When Facebook opens its facility in New Albany in about two years, it will be the social-media giant's first data center in Ohio, according to state leaders.
The facility also is expected to be powered by electricity generated from renewable sources -- wind or solar, for example -- the company plans to obtain by working directly with a utility or provider, Facebook officials said.
The $750 million, 970,000-square-foot data-center complex will be constructed on 345 acres in New Albany's International Business Park on the east side of Beech Road and south of the state Route 161 interchange.
Crews will start moving dirt within the next few weeks, said Rachel Peterson, director of data-center strategy and development for Facebook.
The first building in the complex will be completed in 2019, she said, and the second building should be finished in 2020.
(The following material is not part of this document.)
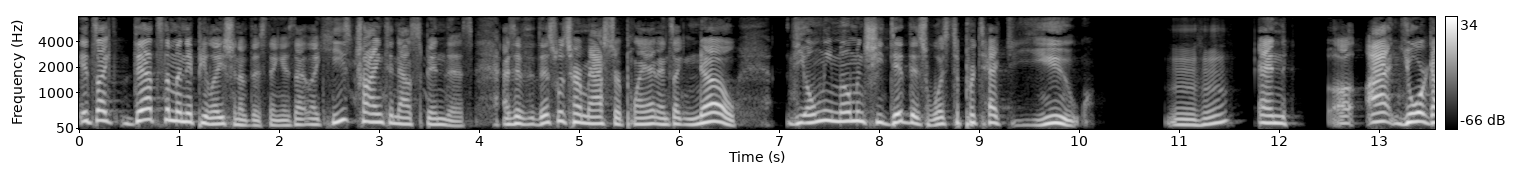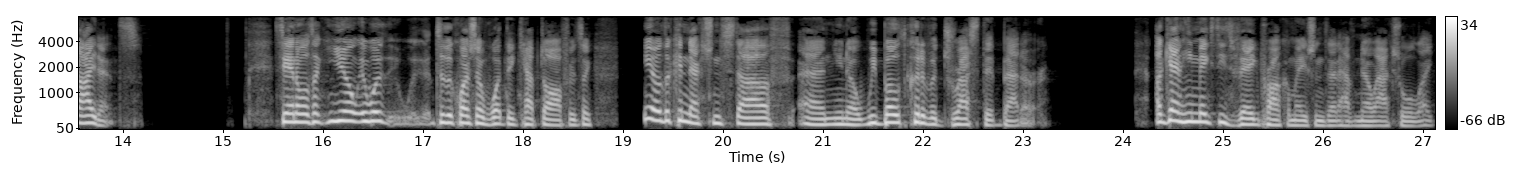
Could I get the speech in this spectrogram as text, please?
it's like that's the manipulation of this thing is that like he's trying to now spin this as if this was her master plan, and it's like no, the only moment she did this was to protect you Mm-hmm. and uh, at your guidance. Santa was like, you know, it was to the question of what they kept off. It's like, you know, the connection stuff, and you know, we both could have addressed it better. Again, he makes these vague proclamations that have no actual like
Peterson said she expects the project to generate thousands of construction jobs and at least 100 full-time jobs, which means more income-tax revenue for New Albany.
"We're going to see hundreds of millions of dollars invested in the project," she said.
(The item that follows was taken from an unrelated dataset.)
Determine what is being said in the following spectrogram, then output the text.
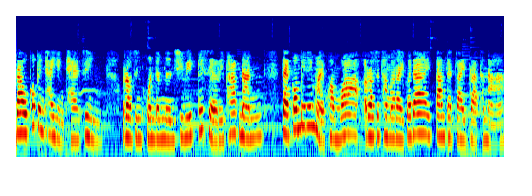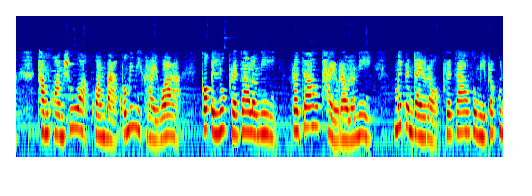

The project also requires a city investment to prepare the land, which is undeveloped.
New Albany City Manager Joe Stefanov said the city would be responsible for $25 million in infrastructure improvements.
Water, sewer and road improvements will be in place by next summer, he said.
The New Albany data center will be Facebook's 10th, said company spokeswoman Lindsay Amos.
After construction on some of the centers is complete, eight -- including New Albany -- would be powered by renewable energy, which is generated from such sustainable sources as wind, hydroelectric and solar power, she said.
Amos said Facebook would develop a plan for providing renewable energy before the New Albany data center goes online in 2019. Company officials are considering multiple options, she said.
Facebook's goal is to have "100 percent clean and renewable energy in our mix for our entire operations," she said. She said the company builds every new data center with that goal.
Data centers account for 96 percent of Facebook's total electricity consumption, according to the company's website.
Facebook is using a variety of energy solutions to power its data centers, Amos said. She said energy consumption includes "everything from servers to security systems to the lights."
For example, data centers in Altoona, Iowa, and Fort Worth, Texas, are powered by wind energy, and a data center in Lulea, Sweden, is powered by hydro energy, she said.
Data centers in Clonee, Ireland, and Papillion, Nebraska, will be powered by wind energy, and a data center in Los Lunas, New Mexico, will be powered by wind and solar energy, she said.
She said the company works directly with a utility or provider to purchase the energy and ensure its consumption needs are covered.
"We work with utilities and/or partners to build wind farms, solar farms, etc., that add net new renewables to the electric grid powering our data center," Amos said. "We ensure the volume of energy created by (a) wind farm, solar farm, etc., is at least the volume that we expect to consume."
She said in New Mexico, for example, Facebook worked with the Public Service Co. of New Mexico and in Nebraska, it worked with the Omaha Public Power District.
Amos said company officials had "nothing to share at this time about our energy solution for New Albany."
New Albany spokesman Scott McAfee said that although a number of businesses in the Business Park are LEED certified, he isn't aware of any companies in the park powered by 100 percent renewable energy.
LEED, an acronym for Leadership in Energy and Environmental Design, is an industry certification for how green or environmentally friendly a building is.
More to come?
Meanwhile, Gov. John Kasich and other state leaders heralded Facebook's New Albany data center as one more significant step in attracting tech jobs to Ohio.
"One of our goals has been ... to diversify the state," Kasich said at the Aug. 15 news conference to officially announce the project. "Ohio has had a heavy reliance on manufacturing," he said, after thanking Facebook for recognizing that Ohio has the workforce to support high-tech jobs.
John Minor, CEO of JobsOhio, the state's privatized development organization, said that excluding "capital-intensive" shale and gas projects, Facebook's investment is the second-largest -- behind the Amazon data centers and fulfillment centers -- that the state has attracted since JobsOhio's creation in 2011.
The Columbus Dispatch reporter Marla Rose contributed to this story.